“Hey, buddy, were you in ‘Children of the Corn Part II?’” he asked.
Bridgers said he was, turned back around and kept walking.
Later, Christenbury got a second chance to get reacquainted. He was on the set later in the day when Bridgers walked around the corner.
“You don't remember me,” Christenbury said, “but I was in the ‘Corn’ movie with you way back when.”
Bridgers started to remember.
“We talked and he was real nice guy,” Christenbury says.
“It’s funny,” Christenbury recalls telling Bridgers. “The only two movies I've ever been in in my whole life, you were in both of them.”
When “Trumbo” came out in 2015 several months after Christenbury had hauled the D6 to New Orleans, he took his father and his friend to see the movie at the local theater.
In the opening scene, Trumbo is looking out over a lake.
In the theater, Christenbury punched his buddy in the arm.
“We didn't make the cutting room floor,” he tells his friend. “They cut us out.”
“What do you mean?” his friend says.
“There’s that lake we were supposed to have built.”
Christenbury laughs while recounting the moment.
“So sure enough, they cut that out of the movie,” he says.
Despite all the work and being cut from the film, Christenbury enjoyed the experience. It was fun seeing the movie stars.

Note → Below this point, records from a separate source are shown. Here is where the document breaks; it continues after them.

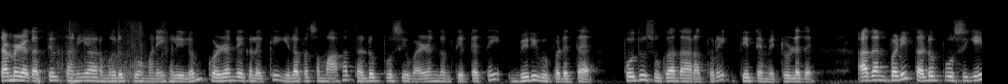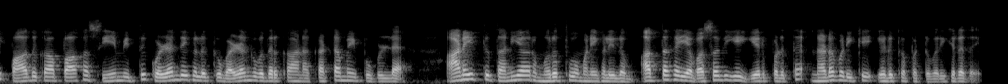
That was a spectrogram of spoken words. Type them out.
தமிழகத்தில் தனியார் மருத்துவமனைகளிலும் குழந்தைகளுக்கு இலவசமாக தடுப்பூசி வழங்கும் திட்டத்தை விரிவுபடுத்த பொது சுகாதாரத்துறை திட்டமிட்டுள்ளது. அதன்படி தடுப்பூசியை பாதுகாப்பாக சேமித்து குழந்தைகளுக்கு வழங்குவதற்கான கட்டமைப்பு உள்ள அனைத்து தனியார் மருத்துவமனைகளிலும் அத்தகைய வசதியை ஏற்படுத்த நடவடிக்கை எடுக்கப்பட்டு வருகிறது.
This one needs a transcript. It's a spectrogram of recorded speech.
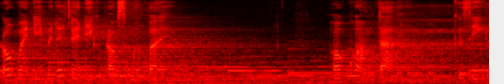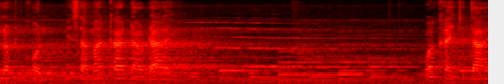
โลกใบนี้ไม่ได้ใจดีกับเราเสมอไป ราะความตาย คือสิ่งที่เราทุกคนไม่สามารถคาดเดาได้ ว่าใครจะตาย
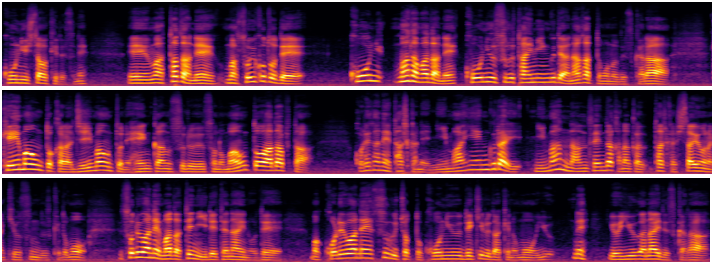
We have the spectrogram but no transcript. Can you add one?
購入したわけですね、えー、まあただね、まあ、そういうことで購入まだまだね購入するタイミングではなかったものですから K マウントから G マウントに変換するそのマウントアダプターこれがね確かね2万円ぐらい2万何千だかなんか確かしたような気がするんですけどもそれはねまだ手に入れてないので、まあ、これはねすぐちょっと購入できるだけのもう、ね、余裕がないですから、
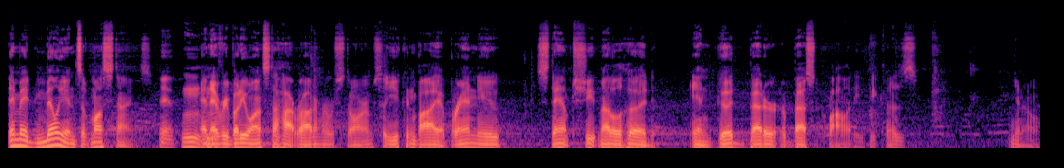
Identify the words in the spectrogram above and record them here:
they made millions of Mustangs, Yeah. Mm-hmm. and everybody wants to hot rod them or restore them. So you can buy a brand new stamped sheet metal hood in good, better, or best quality because you know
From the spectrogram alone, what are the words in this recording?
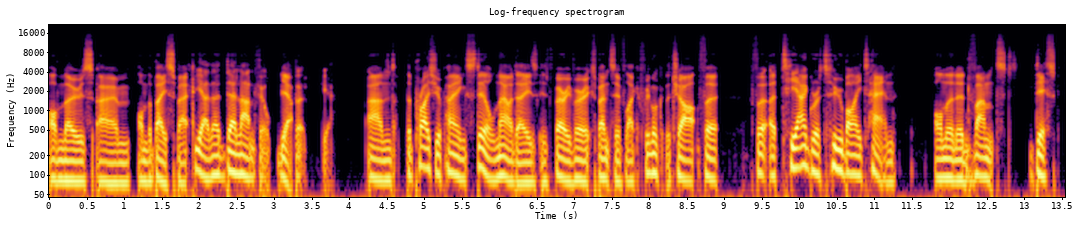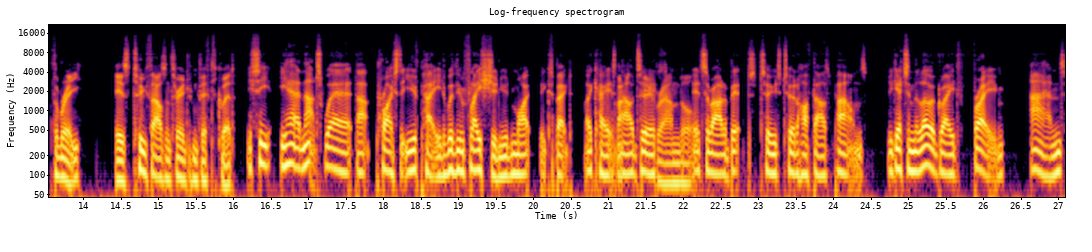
on those um, on the base spec, yeah, they're, they're landfill. Yeah. but yeah, and the price you're paying still nowadays is very very expensive. Like if we look at the chart for for a Tiagra two x ten on an advanced disc three is two thousand three hundred and fifty quid. you see, yeah, and that's where that price that you've paid with inflation, you might expect. Okay, it's now Two grand or it's around a bit two to two and a half thousand pounds. You're getting the lower grade frame and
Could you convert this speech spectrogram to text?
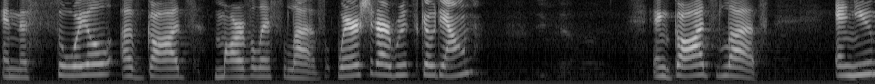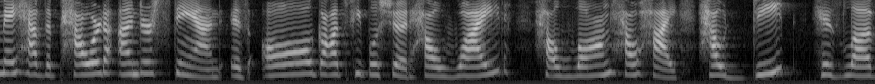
in the soil of God's marvelous love. Where should our roots go down? In God's love. And you may have the power to understand, as all God's people should, how wide, how long, how high, how deep his love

It also helped that he was paid well.
He adds that he was in good company, noting that Bridgers met the same fate.
“His part got cut out of the movie, too,” Christenbury says. “So I didn't feel too bad.”
As for the D6, it’s fame for now is relegated to antique equipment events.
“We proudly take it to shows and demonstrate the machine, giving lots of new operators a chance at the controls,” he says.
“It’s not everyday you get to operate a ‘like new’ 1956 machine.”